Google AdSense Host APIThis service allows you to sign up for or associate a Google AdSense account with HubPages, so that you can earn money from ads on your articles. No data is shared unless you engage with this feature. (Privacy Policy)
Google YouTubeSome articles have YouTube videos embedded in them. (Privacy Policy)
VimeoSome articles have Vimeo videos embedded in them. (Privacy Policy)
PaypalThis is used for a registered author who enrolls in the HubPages Earnings program and requests to be paid via PayPal. No data is shared with Paypal unless you engage with this feature. (Privacy Policy)

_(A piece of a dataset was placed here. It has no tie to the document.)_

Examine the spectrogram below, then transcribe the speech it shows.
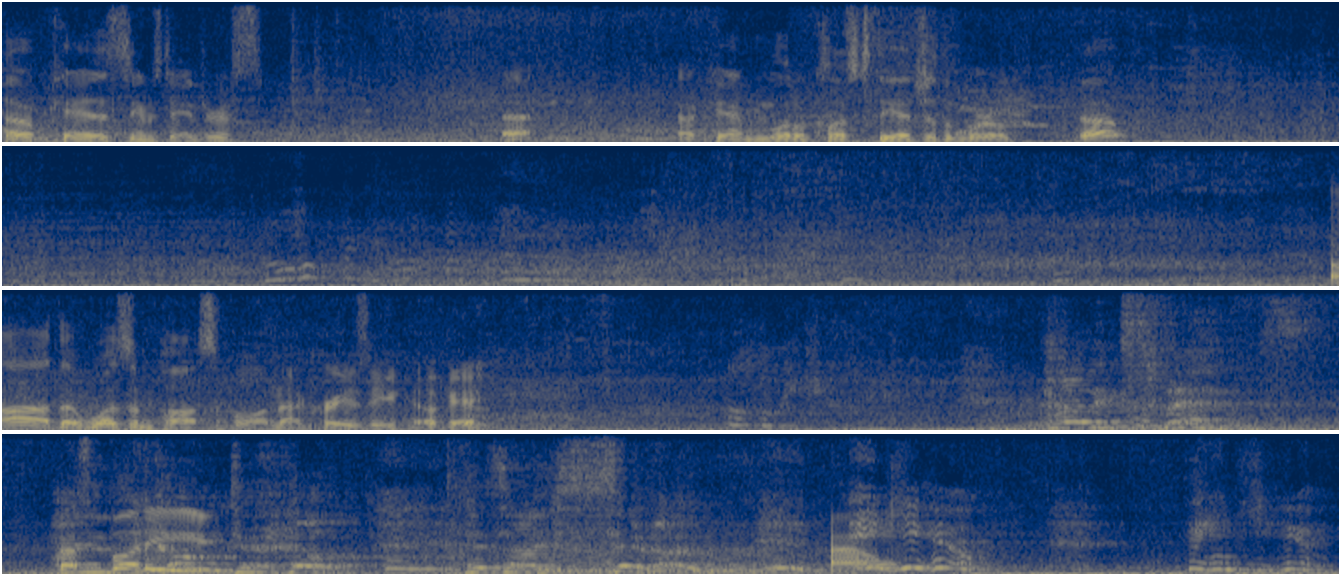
Okay, this seems dangerous. Uh, okay, I'm a little close to the edge of the world. Oh! Ah, that was impossible. I'm not crazy. Okay. Alyx Vance. Best I have buddy. Come as I said I would. Ow. Thank you. Thank you.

Facebook LoginYou can use this to streamline signing up for, or signing in to your Hubpages account. No data is shared with Facebook unless you engage with this feature. (Privacy Policy)
MavenThis supports the Maven widget and search functionality. (Privacy Policy)
Google AdSenseThis is an ad network. (Privacy Policy)
Google DoubleClickGoogle provides ad serving technology and runs an ad network. (Privacy Policy)
Index ExchangeThis is an ad network. (Privacy Policy)
SovrnThis is an ad network. (Privacy Policy)
Facebook AdsThis is an ad network. (Privacy Policy)
Amazon Unified Ad MarketplaceThis is an ad network. (Privacy Policy)
AppNexusThis is an ad network. (Privacy Policy)
OpenxThis is an ad network. (Privacy Policy)
Rubicon ProjectThis is an ad network. (Privacy Policy)
TripleLiftThis is an ad network. (Privacy Policy)
Say MediaWe partner with Say Media to deliver ad campaigns on our sites. (Privacy Policy)
Remarketing PixelsWe may use remarketing pixels from advertising networks such as Google AdWords, Bing Ads, and Facebook in order to advertise the HubPages Service to people that have visited our sites.
Conversion Tracking PixelsWe may use conversion tracking pixels from advertising networks such as Google AdWords, Bing Ads, and Facebook in order to identify when an advertisement has successfully resulted in the desired action, such as signing up for the HubPages Service or publishing an article on the HubPages Service.
Author Google AnalyticsThis is used to provide traffic data and reports to the authors of articles on the HubPages Service. (Privacy Policy)
ComscoreComScore is a media measurement and analytics company providing marketing data and analytics to enterprises, media and advertising agencies, and publishers. Non-consent will result in ComScore only processing obfuscated personal data. (Privacy Policy)
Amazon Tracking PixelSome articles display amazon products as part of the Amazon Affiliate program, this pixel provides traffic statistics for those products (Privacy Policy)
ClickscoThis is a data management platform studying reader behavior (Privacy Policy)